If you’ve read my various complaints against “Christian” psychology on my old blog, you may wonder how I have the audacity to insist that Scripture could adequately address all the psychological problems that 21st Century evangelicals face. Such an inquiry seems reasonable, I must agree. But let’s think carefully about a couple underlying presuppositions of “Christian” psychology.
To begin with, the introduction of psychological principles into Christian counseling presupposes that 21st Century struggles differ in complexity from the struggles faced by ancient people. And I readily admit that present-day technology has intensified life in many ways, while at the same time reducing the depths of relationships. We get away with narcissism much more easily, and we have greater access to sexual stimulation with less perceptible consequences. Fewer children grow up in homes with married, heterosexual parents, and society increasingly redefines both gender roles and acceptable sexual conduct. As a result of all these factors (and perhaps others), of course we feel as if we suffer in ways unique to our day and age.
If we think carefully, however, we realize that the outward trappings of 21st Century life merely expose the same tired human sins that have typified mankind since Adam first let Eve taste that forbidden fruit. The particulars may look different, and the temptations may lie more closely in reach, but the human heart and mind really haven’t changed from Paul’s description in Romans 1:18-32. In fact, Ecclesiastes 1:9 says that “there is nothing new under the sun.” Human wisdom has not advanced beyond the wisdom of God’s Word.
Isn’t it arrogant to believe that the “scientific discoveries” of modern psychology offer greater insight into the human mind than the inspired Word of God? Doesn’t such a presupposition directly contradict what the writer of Hebrews asserted?
For the word of God is living and active, sharper than any two-edged sword, piercing to the division of soul and of spirit, of joints and of marrow, and discerning the thoughts and intentions of the heart. ~~Hebrews 4:12 (ESV)
Biblical counseling uses Scripture alone to reshape thinking that traps people. The book, Counseling The Hard Cases presents truly stunning examples of men and women finding freedom from very complex problems (such as multiple personality disorder, homosexuality and bipolar) by relying on the sufficiency of Scripture. The true stories chronicled in this book highlight that the Bible has not lost its power to address humanity’s deepest struggles.
Similarly, we also presuppose that our modern “understanding” of human nature gives us an intellectual advantage over the men who wrote the Bible.
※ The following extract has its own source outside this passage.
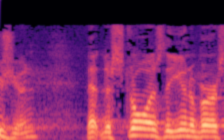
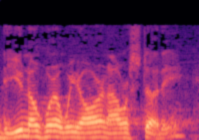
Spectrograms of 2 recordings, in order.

We believe Freud, Jung and other pioneers of psychoanalysis gave us tools and insight that the world sadly lacked prior to their “discoveries.” Yet, as I hope to point out in future posts, Freud and Jung (the two main founders of modern psychology) based their “science” on either atheism (Freud) or a spirituality that merges “Christianity” with mysticism and Eastern religion (Jung). Thus, we betray our conviction that psychology, although an invention of men who openly rejected Christianity, can offer us a greater depth of insight than the Word of God can.
Paul’s words in Colossians directly refute that line of reasoning.
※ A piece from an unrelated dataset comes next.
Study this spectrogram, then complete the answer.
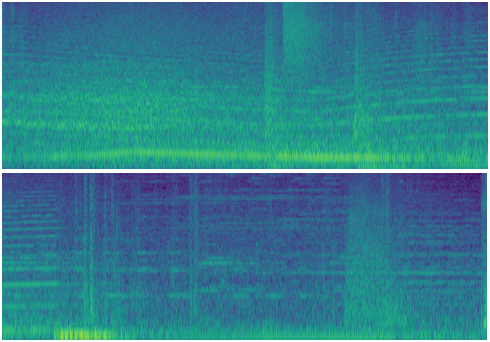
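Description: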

8 See to it that no one takes you captive by philosophy and empty deceit, according to human tradition, according to the elemental spirits of the world, and not according to Christ. 9 For in him the whole fullness of deity dwells bodily, 10 and you have been filled in him, who is the head of all rule and authority. ~~Colossians 2:8-10 (ESV)
Psychology’s very essence is that we can delve into ourselves to find resources for resolving our problems. Biblical counseling, on the other hand, directs us away from ourselves and human wisdom to the Lord. There’s no way for those two traditions to work together without compromising (and therefore rejecting) the sufficiency of God’s Word. We must chose between the world’s philosophies and God’s wisdom (see James 4:4). Doctrinal purity demands that we turn away from humanistic systems like psychology.
Dear friends, the Lord Who created our minds knows us infinitely better than theorists in psychology ever could! In His generosity, He has revealed His Word through His prophets and apostles. 2 Peter 1:2-3 maintains that the knowledge of Christ (which comes through God’s Word) provides us with everything we need for godly lives.
We Christians are filled with the King of all creation! As we incorporate His Word into our daily lives by reading, studying and acting on it, we honor Him. We may or may not “feel better about ourselves,” but we will bear fruit for His kingdom. Our energy will go into loving, serving and adoring Him, causing us to put our lives in proper perspective. We will then presuppose that Christ really is all we need!